So let's normalize relations, same as with the Soviet Union. You know, the former Soviet Union. Let the Cuban exiles scream -- five years down the road they'll be thanking us when they're flocking to Havana Marlins games.
It's obviously unrealistic to expect the embargo to bring democracy, but I think it's equally unrealistic to expect normalization of relations to bring democracy. After all, Cuba already has travel and trade relations with most of the democratic world, and that hasn't done much for political freedom.
Castro has put together a highly efficient authoritarian system. Barring an outside invasion, it typically takes a major internal division within the regime to bring that kind of government down.
Here's plan B: Normalize relations, and hope for lung cancer.
Works for me, but I wouldn't necessarily expect everything to be sweetness and light after Castro dies. His brother, who heads up the military, is next in line - and I doubt he's any less authoritarian than Fidel. I'm not aware of any influential democratic reformist tendencies within the regime, and there's no substantial democratic opposition movement outside the regime.
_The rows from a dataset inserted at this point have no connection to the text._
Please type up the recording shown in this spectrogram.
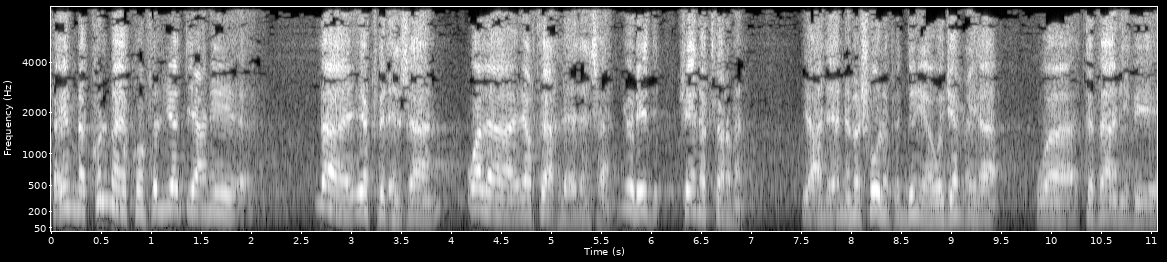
فإن كل ما يكون في اليد يعني لا يكفي الإنسان ولا يرتاح له الإنسان يريد شيء أكثر منه. يعني أنه مشغول في الدنيا وجمعها والتفاني في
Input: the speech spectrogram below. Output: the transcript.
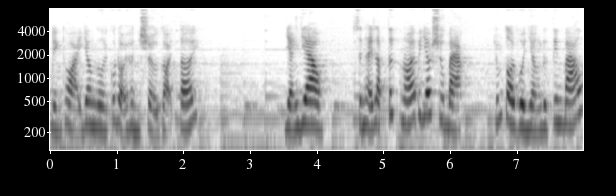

Of course, any instability will lead to some sort of US involvement, which might help but (in my opinion) is more likely to make things worse - especially if the current administration is still in power.
Post-Castro scenarios are pretty murky, but there are lots of obstacles to a fast or smooth democratic transition.
'Patrimony' literally means 'property of the Father'. That hardly sounds like the egalatarian class equality they preach now, does it?
"Castro personally backed Molina's effort to start a neurological rehabilitation institute, which under her guidance pioneered fetal tissue transplants and other treatments for patients with Parkinson's and other neurological disorders. But she broke with Castro more than a decade ago and became a harsh critic of Cuba's tightly controlled socialist system."
So she wants to move to Miami & become a wealthy neurosurgeon?
She wants to go to Argentina to visit her daughter. Maybe Maradona should intercede in her behalf, since aparently he's so close to Castro.
I guess that the question then becomes, "Would she return to Cuba?"
Sure, but are those countries 90 miles away and jammed w/ a ton of exiles dying to spend money to go visit family and consume products from the homeland?
No. They're not.
Truly, who will have more influence over Cubans, some Italian man or woman going to Cuba for sexual tourism and/or beaches, or ppl who will be spending time w/ their family and discussing life in general? Especially when these ppl would be sending even more money to finance a push towards capitalism.
That's the difference.
The embargo kills off dialogue and commerce, both of which have proven to be more effective to delegitimizing Castro's regime. The grinding poverty of the "Periodo Especial" after the collapse of the Soviet Empire became the impetus of a mass questioning of the system, to a degree unprecedented in the history of the regime. So when Clinton loosened the noose around Castro's neck, the resultant dialogue and commerce did wonders to cement that questioning and provided the necessary funds to finance a gradual move away from communism.
Nobody on that island believes in Castro any more. Not the case 12 years ago. My family (Spanish emigres in Cuba) was divided on the communism front, w/ 3 uncles devoutly communist. That changed when the country opened itself up to tourism and we were allowed to visit.
THAT's when 3 separate commies went anti-Castro, w/ one finally leaving despite going to Cuba to participate in the Revolution.
Good, informative article.